Anticipating that a financial crisis like the one we’re currently experiencing wasn’t far away, I’ve run my company, richrelevance, on a zero-fat budget, raising small rounds of capital to ensure our team built the discipline to operate with small budgets. Yet, anticipation of the downturn does not make me immune to the shift. External risks in every business have changed. None of us will go through the next 18 months without significant impact.
But many entrepreneurs who saw the now-famous “Sequoia deck” unfortunately took its conclusions to be a tenet of truth and acted on it — perhaps too hastily. The folks at Sequoia are smart, but they aren’t necessarily smarter than you or me at running our businesses. This is the crux of the issue: While this market shift is, in fact, a 5- or 6-sigma event, what we do with that information is still within our domain.
Reacting blindly to a situation is wrong — being reactive is bad for your business. There’s a process to responding to urgent situations, much like triage in a hospital, and by understanding, analyzing, acting and repeating we can surmount these challenges. Now is a unique time when you can deepen customer relationships by advising them, seeking input, sharing ideas, etc. Below are four steps to responding the current economic situation without being reactive.

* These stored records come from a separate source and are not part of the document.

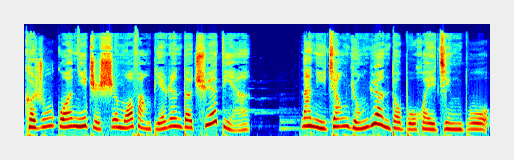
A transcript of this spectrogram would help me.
可如果你只是模仿别人的缺点，那你将永远都不会进步。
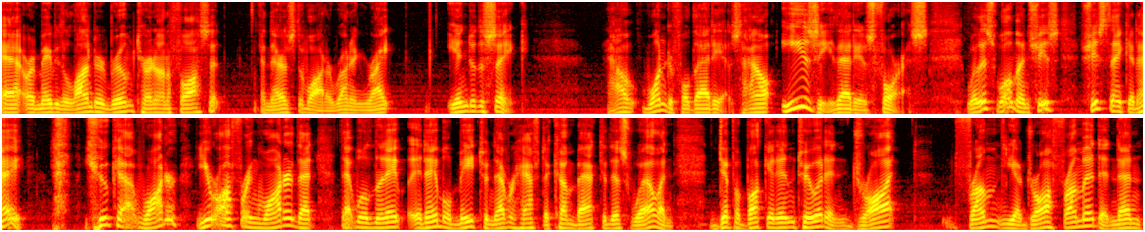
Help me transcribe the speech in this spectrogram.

1. Identify and Understand
Acting on bad information is worse than not acting at all. My gut reaction to this shift was, “I’m sure glad we build enterprise software and that I’m not a social network,” but this thought is wrong and fraught with (incorrect) assumptions. While not all social networks will survive, their inherent value has not disappeared. And, while the innate value of the applications we’re building has not deteriorated, the amount (and way) we are paid for these services may change.
To protect our businesses, we need to keep a close eye on market dynamics. Talk to customers, partners, and vendors. Find out what they’re thinking and seek their input — this is a unique time to establish new dialogues and chart the course for deeper, more beneficial relationships.
Read. Gather data. Then, go sleep on it.
2. Analyze Risks
The biggest assumption from the Sequoia presentation is that the downturn is so large that it will affect us all equally and uniformly. This is patently false. As entrepreneurs, we believe the opportunity in our market is so great that it outweighs the risk. Sit at a whiteboard with your management team and consider the new risks in the equation. Break these down into two groups: risks I can control (internal) and risks I can’t control (externalities). Much like a triage leader, identify the severity and urgency of each risk in how it affects the bottom line, how much capital you have on hand and how much you can absorb long term. The key is to be honest with yourself.
First, stop any bleeding. If your burn rate outpaces revenue, cut — dramatically. If you have contracts that put you underwater, address those. Next, address internal risks. For example, if you finish X product line you may increase revenue with existing customers. Yet if X product requires long-term R&D and there’s not enough cash to get you there, put the project on the chopping block. Finally, proactively shore your business up against externalities — i.e., “What happens if my customers don’t pay on time?” Keep in mind: The stakes are higher than ever. Use your advantage as a startup to do more things better and faster than the competition.
4. Close The Loop
You’re not done. Iterate. Constantly communicate with your team about how you’re executing against goals. Stay engaged with customers. Re-engage the whiteboard regularly.
None of these principles are new. This is how we should be running business regardless of the economy. The climate may have changed, but the rules of good business are still the same. Failure is still not an option. Freaking out is not either.